*TASK DESCRIPTION*
When a line in the entries below contains "talking", tally it; give the tally with nothing added.

*Stored data*
● ● ● ● ●

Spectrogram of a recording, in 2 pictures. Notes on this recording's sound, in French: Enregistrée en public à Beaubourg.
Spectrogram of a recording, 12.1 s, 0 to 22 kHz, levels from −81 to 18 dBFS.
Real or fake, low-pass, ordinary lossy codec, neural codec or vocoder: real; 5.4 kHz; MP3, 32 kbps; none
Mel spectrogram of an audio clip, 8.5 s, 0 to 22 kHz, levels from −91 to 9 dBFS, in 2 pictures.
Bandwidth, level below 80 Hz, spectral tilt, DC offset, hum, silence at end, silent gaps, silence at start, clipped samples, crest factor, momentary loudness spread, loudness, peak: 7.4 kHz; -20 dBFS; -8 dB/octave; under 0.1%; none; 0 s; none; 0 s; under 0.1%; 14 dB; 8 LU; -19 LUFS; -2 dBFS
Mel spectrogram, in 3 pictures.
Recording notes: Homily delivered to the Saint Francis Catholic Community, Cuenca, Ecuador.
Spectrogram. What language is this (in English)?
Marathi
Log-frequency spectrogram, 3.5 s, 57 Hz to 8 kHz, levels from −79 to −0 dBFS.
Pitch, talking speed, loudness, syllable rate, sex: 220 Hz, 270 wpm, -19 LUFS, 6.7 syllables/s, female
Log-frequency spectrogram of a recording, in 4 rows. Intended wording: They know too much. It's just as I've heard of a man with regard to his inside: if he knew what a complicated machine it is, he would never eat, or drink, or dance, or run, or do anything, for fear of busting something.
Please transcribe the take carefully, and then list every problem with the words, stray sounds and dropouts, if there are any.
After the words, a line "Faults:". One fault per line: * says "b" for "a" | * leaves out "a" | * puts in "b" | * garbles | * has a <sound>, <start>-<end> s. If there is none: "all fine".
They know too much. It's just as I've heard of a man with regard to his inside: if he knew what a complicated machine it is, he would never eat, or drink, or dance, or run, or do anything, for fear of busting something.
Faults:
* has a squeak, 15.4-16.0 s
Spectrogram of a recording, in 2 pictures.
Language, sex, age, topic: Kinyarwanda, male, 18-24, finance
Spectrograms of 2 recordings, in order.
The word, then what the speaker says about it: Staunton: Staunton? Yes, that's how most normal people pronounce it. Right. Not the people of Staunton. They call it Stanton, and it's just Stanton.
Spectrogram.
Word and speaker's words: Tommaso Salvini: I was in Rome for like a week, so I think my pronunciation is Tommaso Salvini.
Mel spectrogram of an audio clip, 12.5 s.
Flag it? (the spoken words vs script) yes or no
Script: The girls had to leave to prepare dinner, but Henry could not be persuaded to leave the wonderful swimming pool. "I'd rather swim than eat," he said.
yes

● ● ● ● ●

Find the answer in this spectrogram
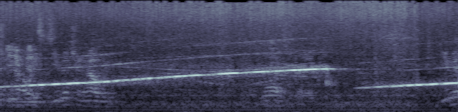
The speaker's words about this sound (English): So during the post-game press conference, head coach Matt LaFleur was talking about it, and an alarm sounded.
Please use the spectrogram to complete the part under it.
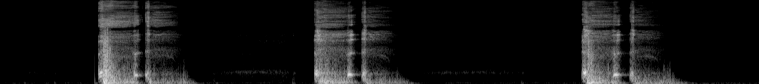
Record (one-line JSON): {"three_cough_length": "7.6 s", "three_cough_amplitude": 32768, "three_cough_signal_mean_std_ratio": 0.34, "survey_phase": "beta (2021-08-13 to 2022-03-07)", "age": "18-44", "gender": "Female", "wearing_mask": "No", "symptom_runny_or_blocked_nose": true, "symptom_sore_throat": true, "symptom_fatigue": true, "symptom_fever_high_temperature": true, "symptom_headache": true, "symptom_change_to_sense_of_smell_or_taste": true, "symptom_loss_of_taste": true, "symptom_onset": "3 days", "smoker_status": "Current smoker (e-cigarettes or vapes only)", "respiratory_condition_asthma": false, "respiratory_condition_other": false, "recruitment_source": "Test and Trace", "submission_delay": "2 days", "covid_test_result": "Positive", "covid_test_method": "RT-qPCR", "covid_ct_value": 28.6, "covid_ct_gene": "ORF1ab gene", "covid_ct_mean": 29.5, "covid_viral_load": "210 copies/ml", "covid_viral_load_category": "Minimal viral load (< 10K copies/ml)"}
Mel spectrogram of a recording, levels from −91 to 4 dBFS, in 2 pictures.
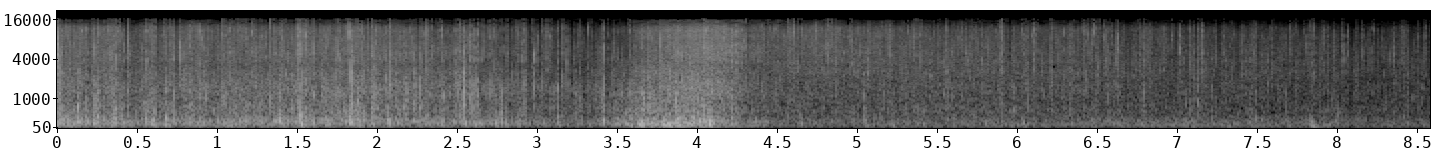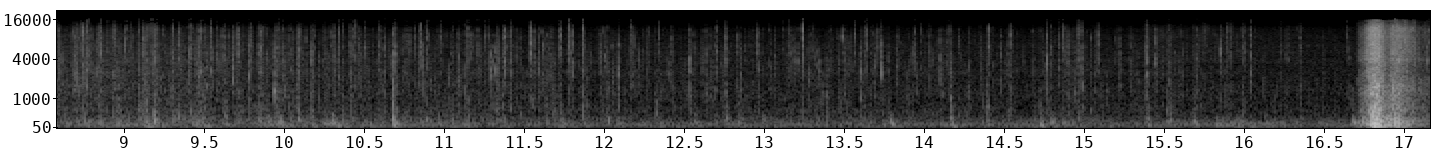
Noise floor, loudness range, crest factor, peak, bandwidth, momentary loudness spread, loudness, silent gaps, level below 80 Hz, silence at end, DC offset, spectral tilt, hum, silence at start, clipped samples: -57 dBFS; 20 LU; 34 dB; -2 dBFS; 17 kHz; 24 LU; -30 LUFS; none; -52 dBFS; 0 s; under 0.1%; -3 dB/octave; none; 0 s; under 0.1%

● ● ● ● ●

*EXERCISE ANSWER*
2